TASK DESCRIPTION
Begin the copy at the line that contains "Answer: 0.0-1.9 remade;", end it at the last line of the entries below, keep every word exact, and include no pictures.
--- DATASET RECORDS Enclosed Below ---
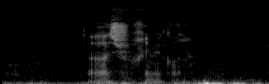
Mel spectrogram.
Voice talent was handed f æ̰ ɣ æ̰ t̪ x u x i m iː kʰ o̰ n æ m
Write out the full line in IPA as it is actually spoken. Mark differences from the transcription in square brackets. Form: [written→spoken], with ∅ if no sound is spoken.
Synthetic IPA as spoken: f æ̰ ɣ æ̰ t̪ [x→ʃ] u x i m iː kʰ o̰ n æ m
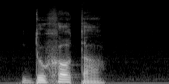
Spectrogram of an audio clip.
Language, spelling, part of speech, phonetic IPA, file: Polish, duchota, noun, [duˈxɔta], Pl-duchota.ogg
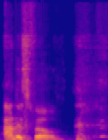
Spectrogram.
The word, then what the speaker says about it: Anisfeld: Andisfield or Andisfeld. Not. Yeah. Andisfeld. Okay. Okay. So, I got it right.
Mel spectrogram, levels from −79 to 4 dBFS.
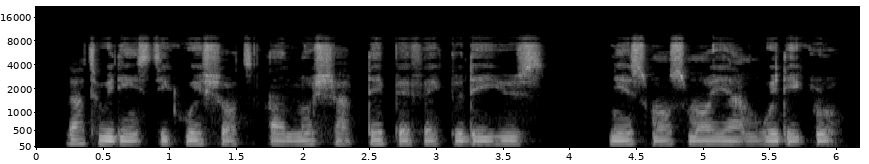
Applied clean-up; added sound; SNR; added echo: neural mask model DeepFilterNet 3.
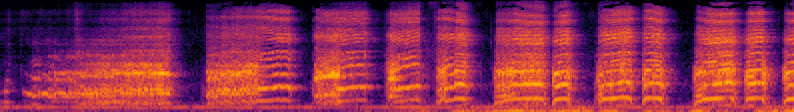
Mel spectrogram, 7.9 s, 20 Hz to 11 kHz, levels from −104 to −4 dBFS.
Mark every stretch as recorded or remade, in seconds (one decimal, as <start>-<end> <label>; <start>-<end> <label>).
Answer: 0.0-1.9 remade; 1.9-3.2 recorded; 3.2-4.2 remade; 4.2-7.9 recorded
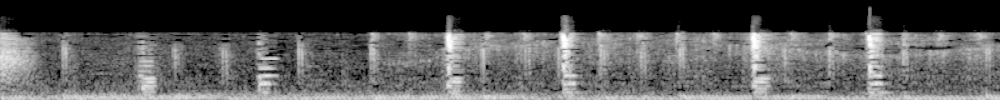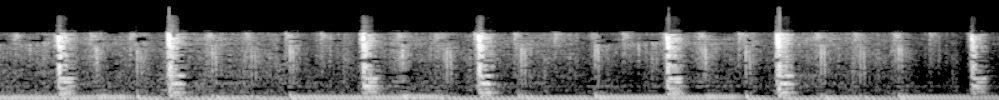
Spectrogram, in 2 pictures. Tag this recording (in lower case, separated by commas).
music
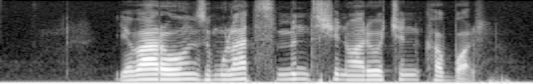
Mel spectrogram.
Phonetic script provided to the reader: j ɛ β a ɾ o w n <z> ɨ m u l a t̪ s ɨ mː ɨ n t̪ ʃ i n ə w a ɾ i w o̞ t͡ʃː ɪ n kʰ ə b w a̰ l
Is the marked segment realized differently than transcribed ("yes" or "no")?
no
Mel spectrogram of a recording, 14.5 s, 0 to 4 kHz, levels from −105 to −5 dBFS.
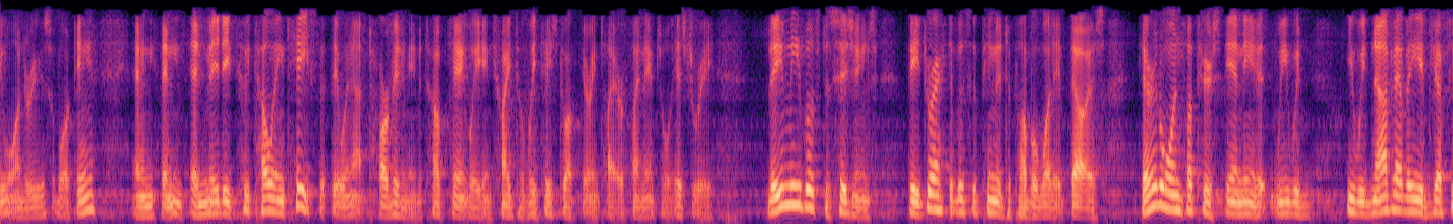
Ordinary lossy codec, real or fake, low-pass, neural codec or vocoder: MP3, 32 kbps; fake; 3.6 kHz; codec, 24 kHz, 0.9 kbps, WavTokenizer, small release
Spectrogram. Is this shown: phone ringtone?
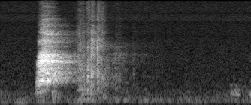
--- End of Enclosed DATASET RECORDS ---
EXERCISE RESULT
Answer: 0.0-1.9 remade; 1.9-3.2 recorded; 3.2-4.2 remade; 4.2-7.9 recorded
Spectrogram, in 2 pictures. Tag this recording (in lower case, separated by commas).
music
Mel spectrogram.
Phonetic script provided to the reader: j ɛ β a ɾ o w n <z> ɨ m u l a t̪ s ɨ mː ɨ n t̪ ʃ i n ə w a ɾ i w o̞ t͡ʃː ɪ n kʰ ə b w a̰ l
Is the marked segment realized differently than transcribed ("yes" or "no")?
no
Mel spectrogram of a recording, 14.5 s, 0 to 4 kHz, levels from −105 to −5 dBFS.
Ordinary lossy codec, real or fake, low-pass, neural codec or vocoder: MP3, 32 kbps; fake; 3.6 kHz; codec, 24 kHz, 0.9 kbps, WavTokenizer, small release
Spectrogram. Is this shown: phone ringtone?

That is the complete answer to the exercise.